| DATASET EXCERPTS |
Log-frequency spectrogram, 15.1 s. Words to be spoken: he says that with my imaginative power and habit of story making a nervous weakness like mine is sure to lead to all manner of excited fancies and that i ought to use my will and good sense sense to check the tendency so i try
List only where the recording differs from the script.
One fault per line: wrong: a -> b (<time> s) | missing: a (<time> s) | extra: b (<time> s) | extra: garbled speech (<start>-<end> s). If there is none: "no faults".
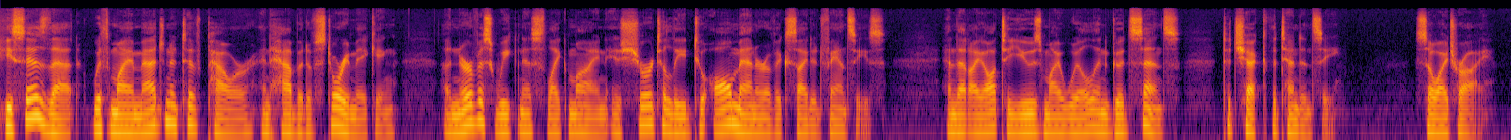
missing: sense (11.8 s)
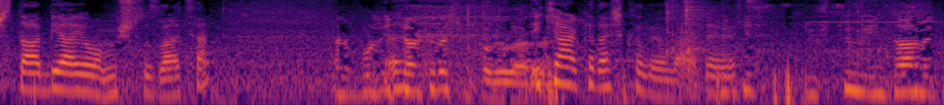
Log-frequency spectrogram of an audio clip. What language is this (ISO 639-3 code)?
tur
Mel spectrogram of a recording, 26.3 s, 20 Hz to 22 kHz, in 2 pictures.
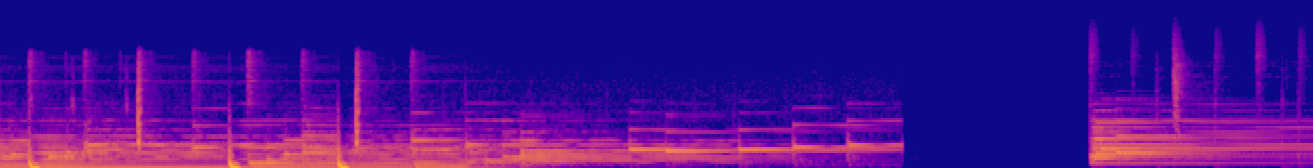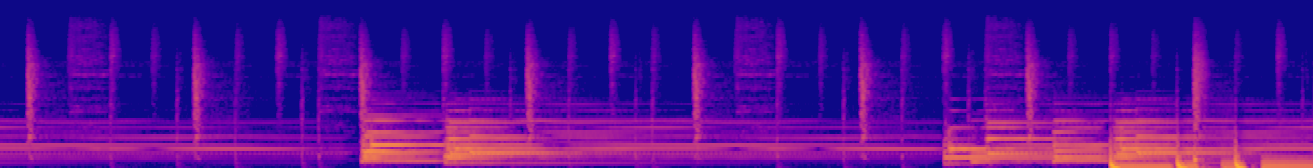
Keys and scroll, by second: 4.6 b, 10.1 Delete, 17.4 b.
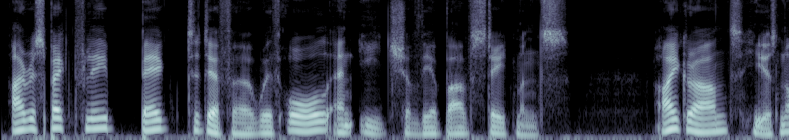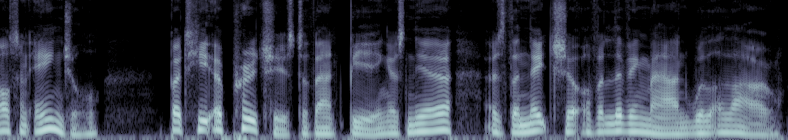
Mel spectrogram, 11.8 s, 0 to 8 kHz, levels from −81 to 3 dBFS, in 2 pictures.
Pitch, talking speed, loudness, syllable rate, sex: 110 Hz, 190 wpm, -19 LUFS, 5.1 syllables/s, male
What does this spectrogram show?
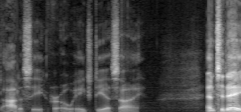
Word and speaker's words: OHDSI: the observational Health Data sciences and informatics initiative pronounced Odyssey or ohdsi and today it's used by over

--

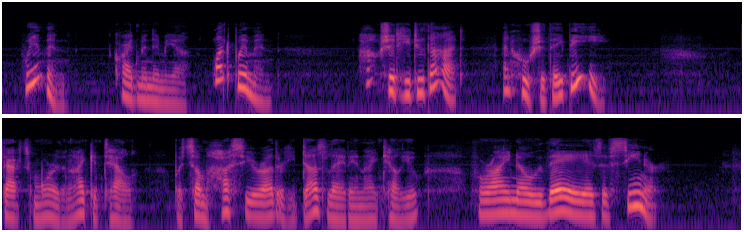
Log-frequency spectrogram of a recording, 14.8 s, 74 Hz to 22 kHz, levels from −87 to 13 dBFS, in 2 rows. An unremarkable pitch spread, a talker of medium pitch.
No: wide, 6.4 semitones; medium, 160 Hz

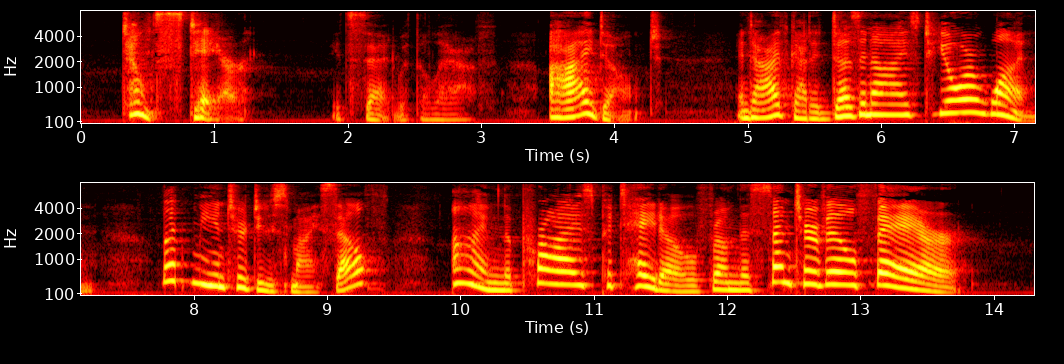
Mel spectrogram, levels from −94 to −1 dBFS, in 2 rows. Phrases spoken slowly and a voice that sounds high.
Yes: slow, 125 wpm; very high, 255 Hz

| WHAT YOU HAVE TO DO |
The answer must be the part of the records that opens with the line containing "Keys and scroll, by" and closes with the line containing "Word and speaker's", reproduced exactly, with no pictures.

| RESPONSE AREA |
Keys and scroll, by second: 4.6 b, 10.1 Delete, 17.4 b.
Mel spectrogram, 11.8 s, 0 to 8 kHz, levels from −81 to 3 dBFS, in 2 pictures.
Pitch, talking speed, loudness, syllable rate, sex: 110 Hz, 190 wpm, -19 LUFS, 5.1 syllables/s, male
What does this spectrogram show?
Word and speaker's words: OHDSI: the observational Health Data sciences and informatics initiative pronounced Odyssey or ohdsi and today it's used by over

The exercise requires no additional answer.